The state Senate has signed off on legislation that creates a single board to oversee the state’s ethics, lobbying and elections administration. Republican sponsors insist it is aimed at creating a bipartisan panel to oversee all decisions on lobbying, elections and ethics rules. But that eight-member board would need six votes to take any action, something critics say would bog it down and make it less able to act. Senate readies elections, ethics overhaul “That will require bipartisan cooperation,” said Sen. Tommy Tucker, R-Union. The idea, he said, would be to encourage consensus decisions. The measure passed 30-16 and is now headed to the House for consideration. Deliberations were interrupted by protestors who at various times laughed, clapped or expressed disapproval. After a third interruption, Lt. Gov. Dan Forest ordered the visitor’s gallery cleared. That provoked an even louder outburst followed by chanting once the doors were finally locked. The bill is one of several measures that Democrats have criticized as a way to take power from incoming Gov. Roy Cooper. Under current law, Cooper would appoint members of the State Board of Elections and be able to give it a 3-2 partisan tilt toward the Democrats, reversing the 3-2 Republican majority appointed by outgoing Gov. Pat McCrory.
“It’s really transparent and really clear that the simple purpose of this bill is to undercut the power and authority of Gov.-elect Roy Cooper before he takes the oath of office on Jan. 1,” Sen. Floyd McKissick, D-Durham, said. “It’s clear. It’s transparent. It’s obvious. Even Stevie Wonder could see this.”

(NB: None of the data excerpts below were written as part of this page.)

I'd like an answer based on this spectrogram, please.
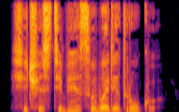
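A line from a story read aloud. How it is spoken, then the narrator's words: Sugary voice. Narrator (Russian): сладким голосом произнес Кемаль Соренто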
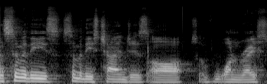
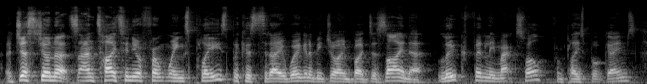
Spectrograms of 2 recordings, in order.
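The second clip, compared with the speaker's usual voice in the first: bright, upbeat show-host opening, a touch higher; podcast host intro; 5 semitones higher, 5 dB louder than usual. Acted. Host opening the podcast to its listeners, upbeat presenter read. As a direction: welcome listeners like a radio presenter.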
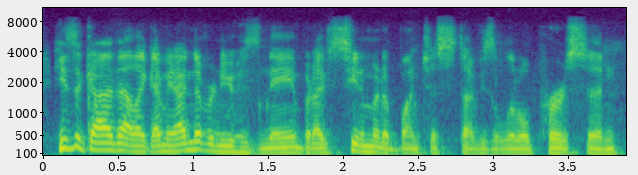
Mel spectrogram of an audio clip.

Sen. Jane Smith, D-Columbus, said she was bothered that lawmakers were called to Raleigh under the guise of a special session to assist Hurricane Matthew flood victims but now were handling unrelated bills.

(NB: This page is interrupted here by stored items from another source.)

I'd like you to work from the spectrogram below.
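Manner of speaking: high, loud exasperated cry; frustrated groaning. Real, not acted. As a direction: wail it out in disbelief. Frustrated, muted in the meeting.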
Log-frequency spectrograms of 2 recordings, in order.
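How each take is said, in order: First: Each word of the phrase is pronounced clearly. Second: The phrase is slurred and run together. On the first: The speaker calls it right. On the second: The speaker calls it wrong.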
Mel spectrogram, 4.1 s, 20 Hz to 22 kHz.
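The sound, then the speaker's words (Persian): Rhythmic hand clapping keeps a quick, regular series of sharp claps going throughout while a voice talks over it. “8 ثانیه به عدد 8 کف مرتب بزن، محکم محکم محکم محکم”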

“It now seems to me the hurricane session was just a ruse to get us here,” Smith said.